Bologna: heirs of Vittorio Benacci for Girolamo Bernia, 1665.
A fine copy of Grimaldi’s only publication. This very important book contains the first account of the diffraction of light discovered by the author and it marks the first scientific attempt to establish a comprehensive wave theory of light.
❧Macclesfield 943 (lacking the 2nd title); Arnoud de Vitry 429; Honeyman 1559.The diffraction experiments which Grimaldi describes here show “that a new mode of transmission of light had been discovered and that this mode contradicts the notion of an exclusively rectilinear passage of light. Diffraction thus gave prima facie evidence for a fluid nature of light. The name ‘diffraction’ comes from the loss of uniformity observed in the flow of a stream of water as it ‘splits apart’ around a slender obstacle placed in its path.” (DSB).
Grimaldi repeatedly states that colors are not something different from light but are modifications of light produced by the fine structure of the bodies which reflect it, and probably consisting of an alteration in the type of motion and in the velocity of the light. The different colors are produced when the eye is stimulated by light oscillations whose velocities differ. All these views were of fundamental importance for the subsequent development of optics.
Newton was aware of Grimaldi’s work, though only secondhand. The Englishman’s great contribution to the knowledge of diffraction is his set of careful measurements which made clear the periodic nature of the phenomenon.Provenance: old inscription to letter press title, previous stamp scrapped away and another three letter stamp in the same area.
Parkinson, Breakthroughs p. 103.

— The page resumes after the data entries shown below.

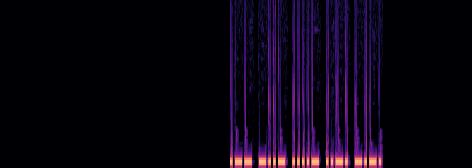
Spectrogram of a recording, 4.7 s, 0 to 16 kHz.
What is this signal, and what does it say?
Morse code, heard as a keyed tone, about 47 wpm, 700 Hz. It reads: WX4FC
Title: USA Call Signs - 5 Characters - Repeated 3x - 50wpm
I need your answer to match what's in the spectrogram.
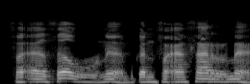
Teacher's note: athar ra-nya ditebalkan dia ra tafkhim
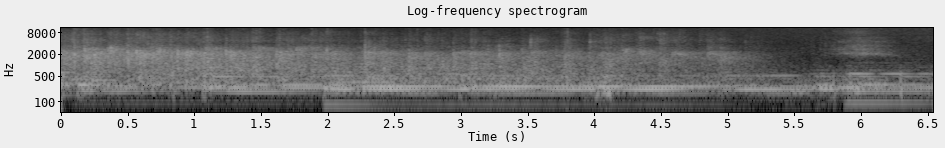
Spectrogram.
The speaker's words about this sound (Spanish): Amén. Dale un aplauso a la palabra del Señor.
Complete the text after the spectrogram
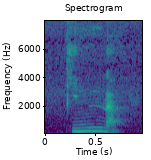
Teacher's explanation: This CH sound becomes N. Maybe because next syllable starts with N.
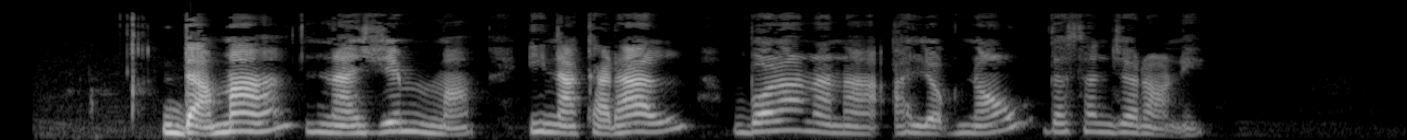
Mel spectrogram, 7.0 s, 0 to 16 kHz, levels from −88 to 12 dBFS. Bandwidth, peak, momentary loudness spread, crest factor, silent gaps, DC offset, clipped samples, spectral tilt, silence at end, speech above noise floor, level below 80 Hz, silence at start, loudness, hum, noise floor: 11.5 kHz; 0 dBFS; 19 LU; 24 dB; none; under 0.1%; under 0.1%; -5 dB/octave; 1.05 s; 55 dB; -72 dBFS; 0.8 s; -21 LUFS; none; -77 dBFS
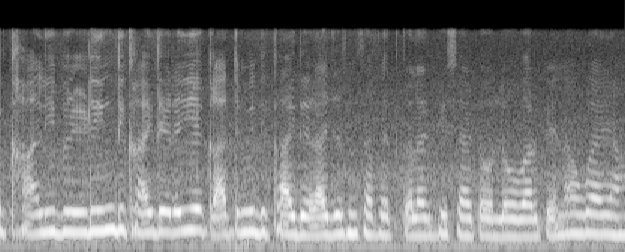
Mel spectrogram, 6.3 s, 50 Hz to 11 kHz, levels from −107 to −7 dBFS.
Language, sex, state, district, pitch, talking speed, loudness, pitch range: Hindi, female, Bihar, Purnia, 220 Hz, 220 wpm, -17 LUFS, 205-235 Hz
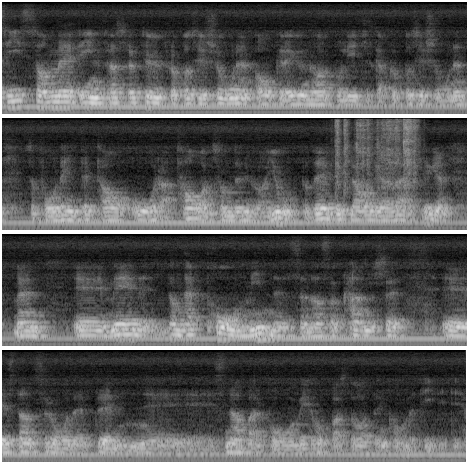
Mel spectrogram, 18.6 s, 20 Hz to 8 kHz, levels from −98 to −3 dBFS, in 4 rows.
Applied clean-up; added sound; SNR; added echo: none; Cutlery, silverware; 16 dB; reverberation time 0.6 s.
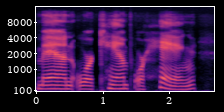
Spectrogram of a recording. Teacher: especially in some American accents, that the a sound in words like man or camp or hang sounds a bit different, a bit tenser, raised. also >> the back or middle part of the front tongue actually tenses up and raises slightly. · the back or middle part of the front tongue actually tenses up and raises slightly. It moves away from that extreme low bull shape. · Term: raising or tensing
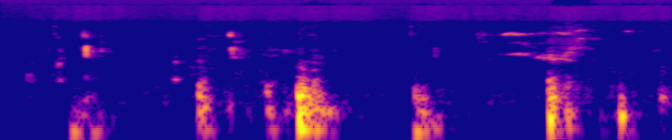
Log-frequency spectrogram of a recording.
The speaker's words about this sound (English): Let me take a sip of water and check out the live chat. One sec.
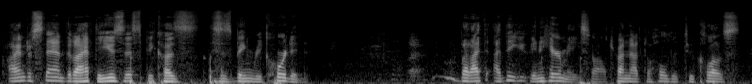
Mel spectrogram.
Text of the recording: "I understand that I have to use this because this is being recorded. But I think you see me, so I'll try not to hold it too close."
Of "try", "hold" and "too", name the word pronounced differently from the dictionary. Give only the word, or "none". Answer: none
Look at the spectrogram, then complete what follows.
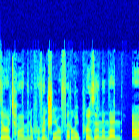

4to (252 x 184 mm), fully complete with the often lacking additional letter press title page: pp. , 1-535 [536:blank], [14:index], [2: Riccioli's address about the author]. Binding: contemporary vellum, manuscript lettering to spine, edges sprinkled in red, letter press title and a4 with some light damp staining, a few upper margins with some mild smudging, otherwise fine and clean througout - a very fine and unsophisticated copy.